— EXERCISE OBJECTIVE —
Please restate every record below word for word and skip the pictures.
○ ○ ○ ○ ○ ○ ○
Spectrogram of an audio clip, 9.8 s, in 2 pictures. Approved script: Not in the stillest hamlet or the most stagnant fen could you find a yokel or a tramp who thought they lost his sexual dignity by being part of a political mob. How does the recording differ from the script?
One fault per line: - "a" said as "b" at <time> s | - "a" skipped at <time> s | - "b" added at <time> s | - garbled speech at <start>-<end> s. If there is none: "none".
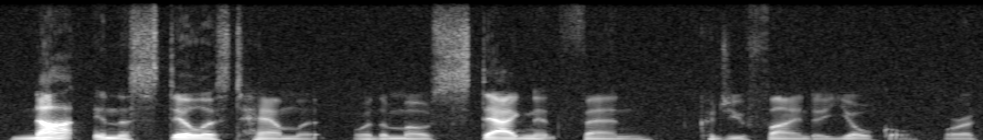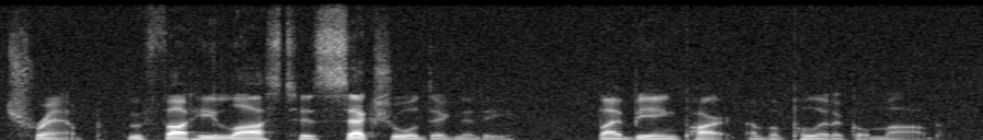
- "they" said as "he" at 5.9 s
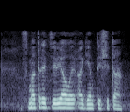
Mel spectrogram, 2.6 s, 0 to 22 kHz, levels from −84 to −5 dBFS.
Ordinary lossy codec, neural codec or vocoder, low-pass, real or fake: MP3, 32 kbps; codec, 16 kHz, 2 kbps, FunCodec, trained on LibriTTS, 25 frames a second; 7.2 kHz; fake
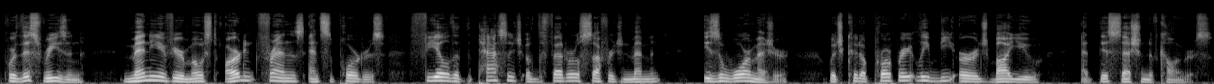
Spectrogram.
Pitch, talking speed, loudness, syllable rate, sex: 140 Hz, 180 wpm, -19 LUFS, 5.7 syllables/s, male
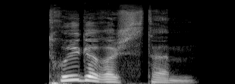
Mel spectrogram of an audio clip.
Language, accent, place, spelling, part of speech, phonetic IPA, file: German, Germany, Berlin, trügerischstem, adjective, [ˈtʁyːɡəʁɪʃstəm], De-trügerischstem.ogg
- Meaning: strong dative masculine/neuter singular superlative degree of trügerisch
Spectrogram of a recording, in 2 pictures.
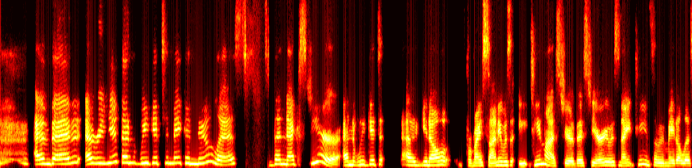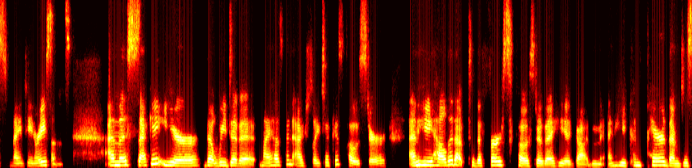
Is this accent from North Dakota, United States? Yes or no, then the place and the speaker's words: yes; North Dakota, United States; moved away; I hail from North Dakota.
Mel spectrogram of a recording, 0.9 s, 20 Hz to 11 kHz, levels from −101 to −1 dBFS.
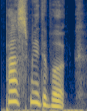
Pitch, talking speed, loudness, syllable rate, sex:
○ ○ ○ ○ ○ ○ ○
— OUTPUT BELOW —
Spectrogram of an audio clip, 9.8 s, in 2 pictures. Approved script: Not in the stillest hamlet or the most stagnant fen could you find a yokel or a tramp who thought they lost his sexual dignity by being part of a political mob. How does the recording differ from the script?
One fault per line: - "a" said as "b" at <time> s | - "a" skipped at <time> s | - "b" added at <time> s | - garbled speech at <start>-<end> s. If there is none: "none".
- "they" said as "he" at 5.9 s
Mel spectrogram, 2.6 s, 0 to 22 kHz, levels from −84 to −5 dBFS.
Ordinary lossy codec, neural codec or vocoder, low-pass, real or fake: MP3, 32 kbps; codec, 16 kHz, 2 kbps, FunCodec, trained on LibriTTS, 25 frames a second; 7.2 kHz; fake
Spectrogram.
Pitch, talking speed, loudness, syllable rate, sex: 140 Hz, 180 wpm, -19 LUFS, 5.7 syllables/s, male
Mel spectrogram of an audio clip.
Language, accent, place, spelling, part of speech, phonetic IPA, file: German, Germany, Berlin, trügerischstem, adjective, [ˈtʁyːɡəʁɪʃstəm], De-trügerischstem.ogg
- Meaning: strong dative masculine/neuter singular superlative degree of trügerisch
Spectrogram of a recording, in 2 pictures.
Is this accent from North Dakota, United States? Yes or no, then the place and the speaker's words: yes; North Dakota, United States; moved away; I hail from North Dakota.
Mel spectrogram of a recording, 0.9 s, 20 Hz to 11 kHz, levels from −101 to −1 dBFS.
Pitch, talking speed, loudness, syllable rate, sex:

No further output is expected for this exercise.